3 months ago
Now Reading: Biomass and Energy Saving: a winning combination for your heating
3 months ago
It is often said that adopting a sustainable lifestyle requires considerable economic investment. However, in the case of biomass heating, you may obtain a double benefit: environmental sustainability and economic savings.
These two concepts are extremely important, the former arousing increasing interest among people and the latter always remaining relevant.
So let’s examine eco-sustainability and savings considering the installation of biomass stoves or fireplaces.
The image of burning wood and smoke coming out of chimneys is often associated with the idea that this type of heating is not environmentally friendly. Why do we state the opposite?
Firewood and pellets are both biomass, and this is a strong point for environmental sustainability.
Biomass is constantly regenerated through a process involving solar energy, carbon dioxide, water and dissolved mineral salts. This continuous reproduction maintains the balance of the ecosystem, attributing it an important property: renewability.
Biomass sold for stoves and fireplaces come from timber cutting, which is very different from deforestation.
Indeed, we must distinguish between:
Therefore, timber cutting is a fundamental activity to preserve the health of forests. Thanks to the stringent community, national and regional standards, obtaining biomass for heating is possible without compromising the growth of forests, which continue to thrive and embellish our territory with its lush vegetation.
This is a significant difference comparing to fossil fuels, which require the extraction of subsoil materials that have taken millions of years to form and will take just as long to regenerate again.
Furthermore, biomass does not release new CO2 into the atmosphere, as it is part of a natural cycle that continues uninterruptedly. As explained by FOEN (Federal Office for the Environment of the Swiss Confederation):
The combustion of wood, in fact, releases the amount of CO2 (carbon dioxide) that was previously absorbed by the trees during their growth. If wood were left to rot in the forest, the same amount would still be released into the atmosphere. The use of firewood, therefore, has a balance of zero CO2 emissions and does not fuel the greenhouse effect.
Therefore, the amount of CO2 released during combustion is the same that would be released in the decomposition process and does not contribute to global warming, unlike what happens with gas, petroleum and coal.
Today, the CO2 emissions of a pellet or wood-burning heating system are less than a tenth compared to those produced by diesel: for one Megawatt-hour of energy, diesel emits 326 kg of CO2 into the atmosphere, while pellet only releases 29 kg.
For transparency, we report that the emission of fine particles is often associated with biomass combustion. However, it must be considered that the levels of particulate matter emitted by stoves and fireplaces are increasingly reduced, both thanks to the technological developments of companies such as Piazzetta and to the application of more stringent standards.
In our laboratories, we constantly study new solutions to develop products that ensure increasingly higher efficiency and lower consumption levels, with the aim of reducing the emission of fine particles to the minimum possible.
The use of pellets and wood offers numerous advantages which contribute to savings.
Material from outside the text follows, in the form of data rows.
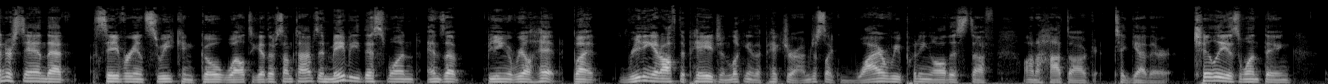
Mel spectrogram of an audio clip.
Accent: United States; And I know as an American who is not lactose intolerant

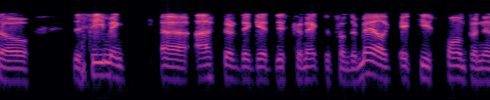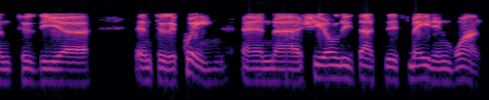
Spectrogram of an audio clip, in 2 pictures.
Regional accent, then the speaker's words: Uruguay; now in United States; I grew up in Uruguay, in South America, just a small country right between Argentina and Brazil.

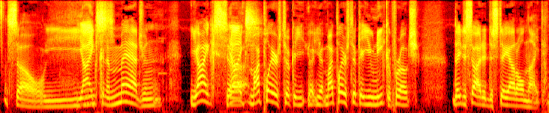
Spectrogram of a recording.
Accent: Hendricks County, Indiana, United States; I grew up in Hendricks County

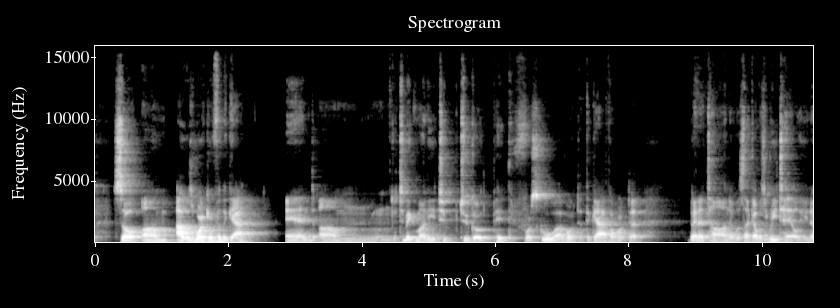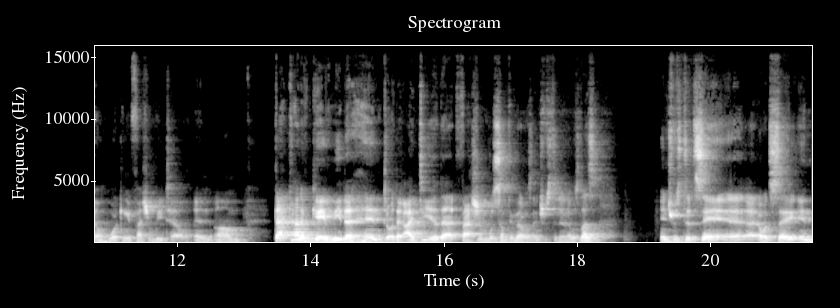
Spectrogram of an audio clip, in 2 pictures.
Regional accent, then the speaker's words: Cleveland, Ohio, United States; moved away as an adult; also born or lived in Columbus, Ohio; now in Milan, Italy; I was born and raised in Cleveland, Ohio

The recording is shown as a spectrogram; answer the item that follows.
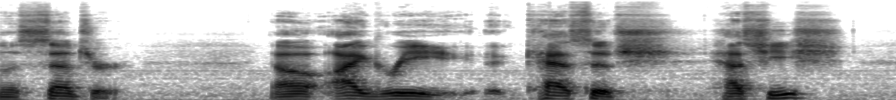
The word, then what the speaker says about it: Kasich: It's Kasich, not Kasich. It's Kasich. Yeah, I know. I pronounce his name Kasich all the time.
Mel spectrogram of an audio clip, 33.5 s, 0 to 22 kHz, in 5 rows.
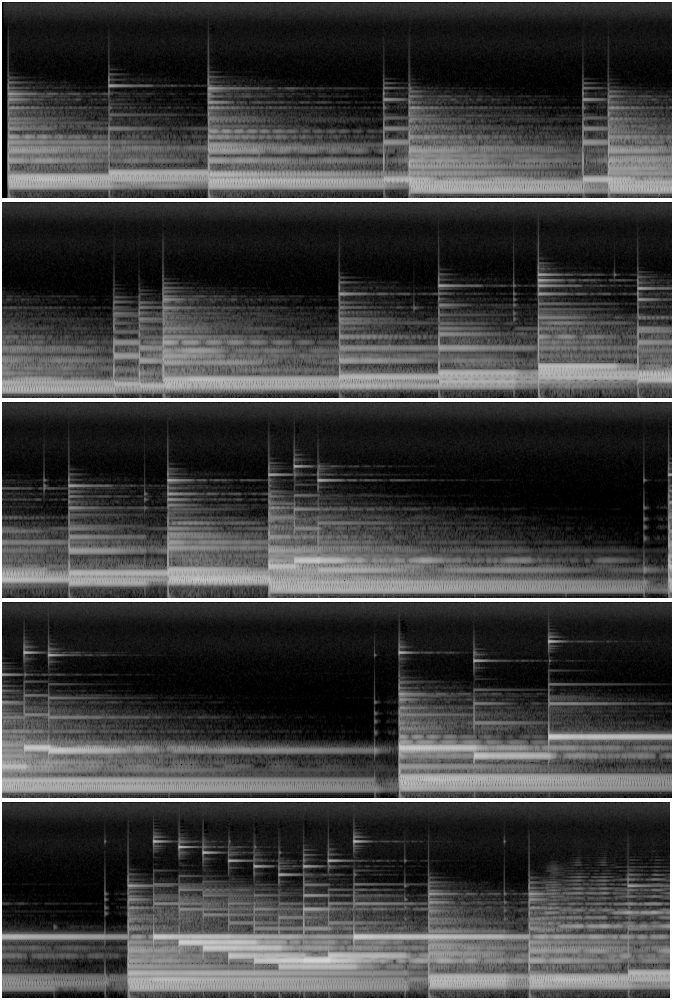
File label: gentle sound 432 hz; nice wake up; Miła pobudka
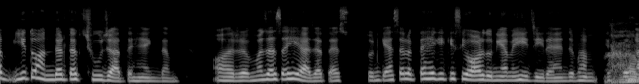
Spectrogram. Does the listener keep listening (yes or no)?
no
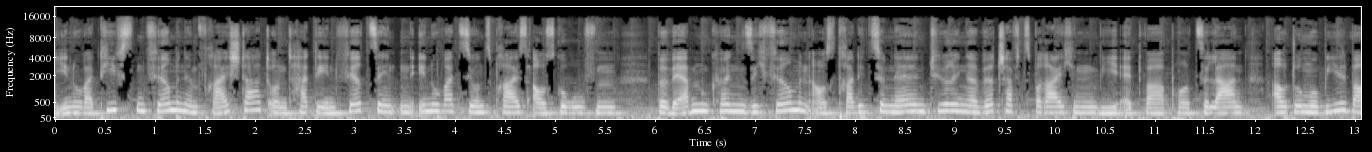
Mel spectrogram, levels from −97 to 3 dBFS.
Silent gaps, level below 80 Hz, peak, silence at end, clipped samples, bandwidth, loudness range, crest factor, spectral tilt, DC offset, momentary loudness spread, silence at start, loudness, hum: none; -32 dBFS; 0 dBFS; 0 s; under 0.1%; 15.5 kHz; 1 LU; 16 dB; -5 dB/octave; under 0.1%; 4 LU; 0 s; -16 LUFS; none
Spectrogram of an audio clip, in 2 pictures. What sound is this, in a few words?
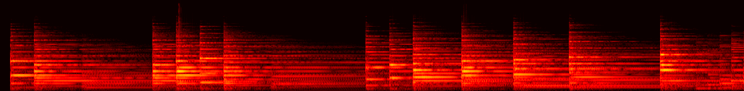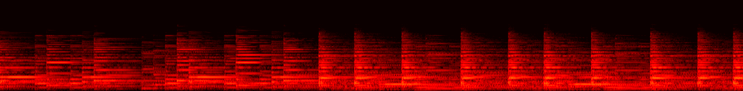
satb accompaniment track; Accompagnement musical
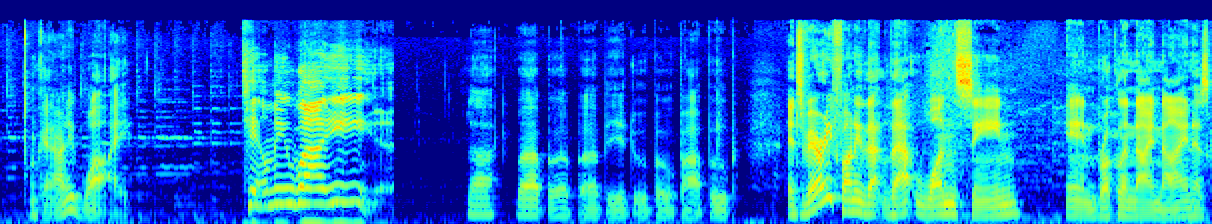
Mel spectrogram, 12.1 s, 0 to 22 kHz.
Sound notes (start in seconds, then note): 4.6 hums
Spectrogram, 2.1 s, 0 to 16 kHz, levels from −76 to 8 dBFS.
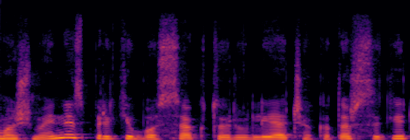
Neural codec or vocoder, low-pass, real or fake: vocoder, 44.1 kHz, 128 mel bands every 512 samples, BigVGAN v2; 14.4 kHz; fake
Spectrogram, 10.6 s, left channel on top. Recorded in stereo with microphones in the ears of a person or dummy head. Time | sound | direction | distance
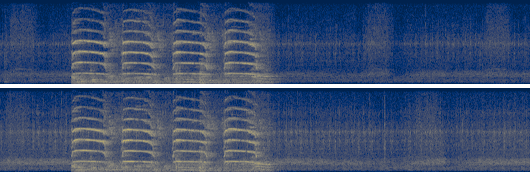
1.4 | a scream | 10° right (ahead or behind) | 8 m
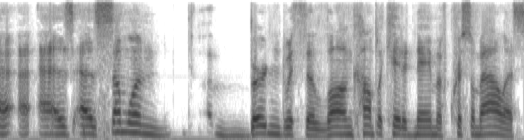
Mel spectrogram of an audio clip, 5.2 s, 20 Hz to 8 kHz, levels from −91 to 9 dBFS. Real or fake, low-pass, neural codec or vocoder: real; 7.2 kHz; none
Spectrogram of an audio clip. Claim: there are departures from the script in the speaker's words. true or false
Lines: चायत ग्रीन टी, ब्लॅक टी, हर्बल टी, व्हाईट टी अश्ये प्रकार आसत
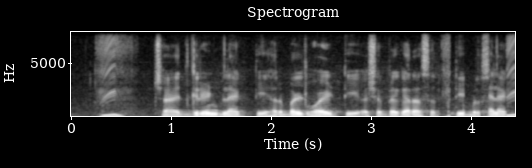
true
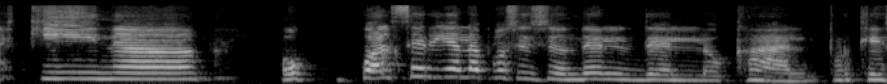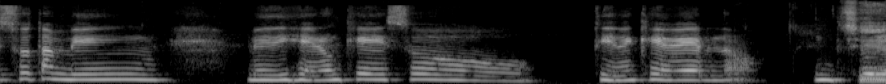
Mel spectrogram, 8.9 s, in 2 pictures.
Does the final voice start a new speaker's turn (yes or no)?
yes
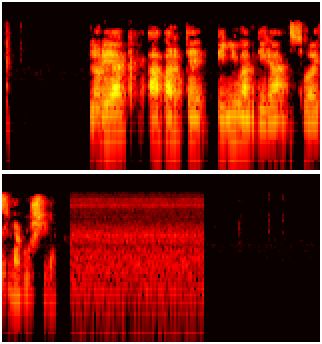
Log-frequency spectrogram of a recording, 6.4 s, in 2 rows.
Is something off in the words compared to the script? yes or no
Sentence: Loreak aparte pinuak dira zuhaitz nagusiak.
no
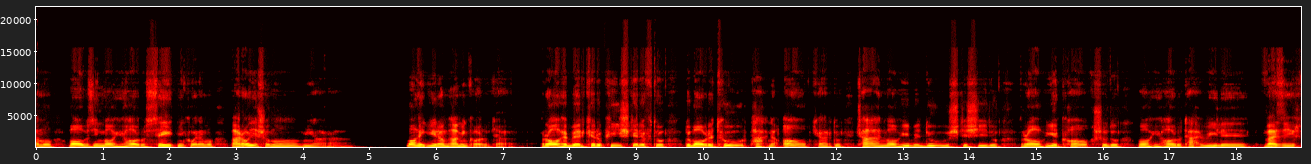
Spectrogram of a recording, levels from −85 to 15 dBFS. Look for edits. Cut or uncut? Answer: uncut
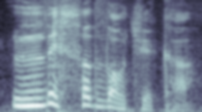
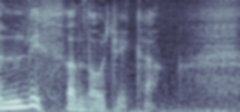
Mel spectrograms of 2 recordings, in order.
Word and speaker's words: Lethologica: Lethologica or Lethologica. I think you can pronounce it with both, but I think I would prefer Lethologica.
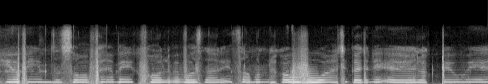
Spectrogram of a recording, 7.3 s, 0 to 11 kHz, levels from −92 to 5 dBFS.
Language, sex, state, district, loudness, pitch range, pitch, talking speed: Hindi, female, Uttarakhand, Uttarkashi, -20 LUFS, 290-315 Hz, 300 Hz, 145 wpm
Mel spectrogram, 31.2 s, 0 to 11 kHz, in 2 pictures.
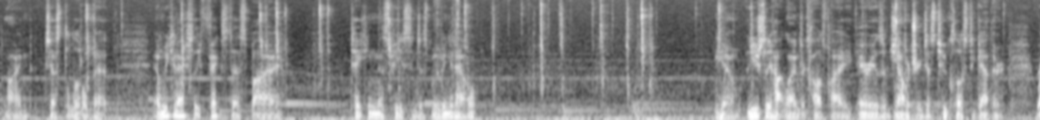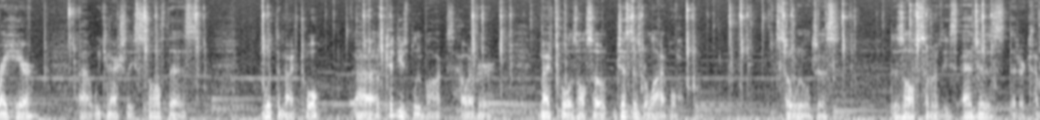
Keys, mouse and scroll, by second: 1.3 2, 1.7 click, 2.7 3, 3.1 click, 3.9-4.8 typing, 5.7 click, 5.8 Tab, 6.5-6.9 scroll down 1, 7.1 shift+middle click, 7.9 scroll down 1, 8.2-9.1 middle click, 9.6 a, 9.8-10.5 alt+middle click, 10.5 scroll up 1, 11.0 shift+middle click, 11.9 scroll up 1, 12.1 middle click, 12.4-12.8 scroll up 1, 12.8 click, 13.4 Tab, 14.4 scroll down 1, 14.7-15.3 middle drag, 17.8 alt+z, 18.3 scroll down 1, 18.5 a, 19.6 k, 20.5 click, 21.0-21.3 typing, 22.7-23.1 typing, 23.4 click, 24.6-25.2 middle click, 25.1 alt+z, 25.4 scroll up 1, 25.5 middle click, 25.9 2, 26.2 click, 26.7 x, 27.0 click, 27.3 ctrl+x, 27.9 click, 28.2 x, 28.7 click, 29.3 ctrl+x, 30.0 click, 30.3 ctrl+x, 31.0 click.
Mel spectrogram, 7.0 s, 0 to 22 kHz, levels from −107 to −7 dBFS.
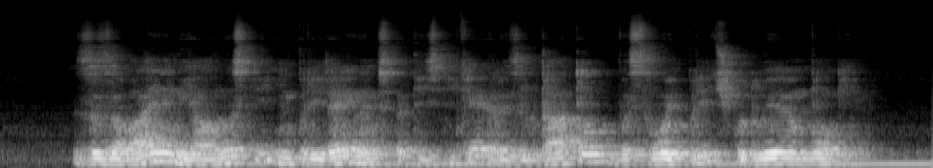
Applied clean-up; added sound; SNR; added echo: none; none; none; reverberation time 2.3 s.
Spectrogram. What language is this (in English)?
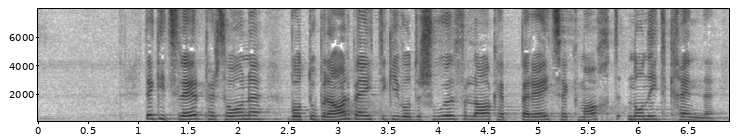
Swiss German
High energy efficiency, system flexibility that allows turning on the appliance only when necessary, lower cost of fuel and use of modern generators, all lead towards the same conclusion: when it comes to heating, you can save money.
Wood and pellet offer different advantages. The first is highly and readily available, it has a low cost, is easy to use and allows the stove to be used even without electricity. The second has very low humidity which allows for longer burning and more heat production (with the same weight as wood), it is easy to manage and to store, it allows you to program the stove switching on and off (this also produces savings) and to manage heat more easily by setting temperature and ventilation.
Can this savings be quantified?
The blog “Energia dal Legno” (Energy from Wood) presented an estimated calculation of the savings from a pellet stove integrated in the heating system in a 100 sq.m. house.
The energy requirement of a house of this size is estimated at 12 MWh. Assuming that the stove contributes to 50% of the total heating and considering a cost of € 65 per MWh, the cost of € 390 would allow for savings of 6% on methane, 25% on diesel and even 36% on LPG.
Some users might complain about biomass price fluctuations. However, at present, the price per kilo has returned to pre-Russian-Ukrainian conflict levels. Buying a good supply of pellets or wood right now can offer a significant advantage for next winter, avoiding possible unpleasant surprises that cannot be excluded.
Finally, it is important to consider that if there were a new simultaneous increase in both biomass and gas prices, the economic benefits would still be in favor of biomass, even though to a lesser extent.